Bar Kochba

Also found in: Encyclopedia.

Bar Kochba

(bɑː ˈkɒxbə; ˈkɒs-) ,

Bar Kokhba


Bar Kosba

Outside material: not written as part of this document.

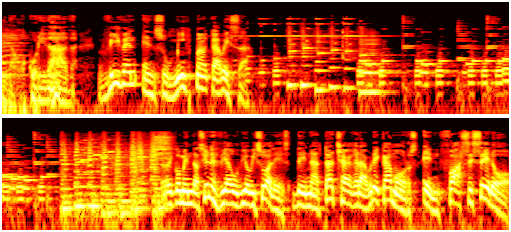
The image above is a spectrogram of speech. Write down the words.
y la oscuridad viven en su misma cabeza. Recomendaciones de audiovisuales de Natacha Grabre Camors en fase cero.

(Biography) Simeon. died 135 ad, Jewish leader who led an unsuccessful revolt against the Romans in Palestine
Collins English Dictionary – Complete and Unabridged, 12th Edition 2014 © HarperCollins Publishers 1991, 1994, 1998, 2000, 2003, 2006, 2007, 2009, 2011, 2014
Mentioned in ?
References in periodicals archive ?
Bar Kochba in the mountain gorges, with the Romans falling like leaves around him; Maccabeus, the Hammer [sic] on the Plains of Eretz Yisroel; Gideon trumpeting in the night--and now you, Zaida, and my father and my sister in a house in Warsaw.
According to Jewish tradition, the ninth of Av was a day when five tragedies befell the Jewish people: not just the destruction of the First Temple by the Babylonians, but also the destruction of the Second Temple by the Romans, the return of the dispirited spies sent by Moses to scout out the Promised Land, the failure of the Bar Kochba revolt, and the plowing of Jerusalem to dust by the Roman general Turnus Rufus.
After the failed second revolt (132 CE), led by Bar Kochba, the city was renamed Aelia Capitolina in 135 CE and Jews were banned from entering the city.
All the elaborate rites of animal sacrifice could no longer be performed, and even before the collapse of the Bar Kochba revolt in 135 CE the majority of Jews lived outside Israel.
Judea was renamed Syria Palaestina by the Romans after the Bar Kochba revolt a century after Christ.
There was one other major Jewish figure of ancient times who was acclaimed by many Jews as the Messiah who would throw out the Romans: Simon Bar Kochba, who, in fact, expelled the Romans in 132 C.E.
A more credible suggestion, by Salo Baron, is that the change to Palaestina was introduced by Roman Emperor Hadrian in the aftermath of the Bar Kochba revolt, at about the time he renamed Jerusalem, a position widely accepted today.
A Man, a Jewish strong man, a hero, that's what he thought he might be, a Bar Kochba, a Judah Maccabee.
Beitar, a reference to the Jews' last standing fortress in the second century Bar Kochba revolt against the Romans, was established in 1923 in Latvia.
This intention of Hadrian, if it ever existed, of having the Jerusalem Temple rebuilt, disappeared with the Bar Kochba Messianic revolt of A.D.
The rejection of women by the males of Bar Kochba Zionist sport club led to the creation of Ifftus, which functioned as a pressure for women's integration in the general sport club.
Bar Kochba was a tough, G-d fearing Jew whom we remember on Lag Ba'Omer.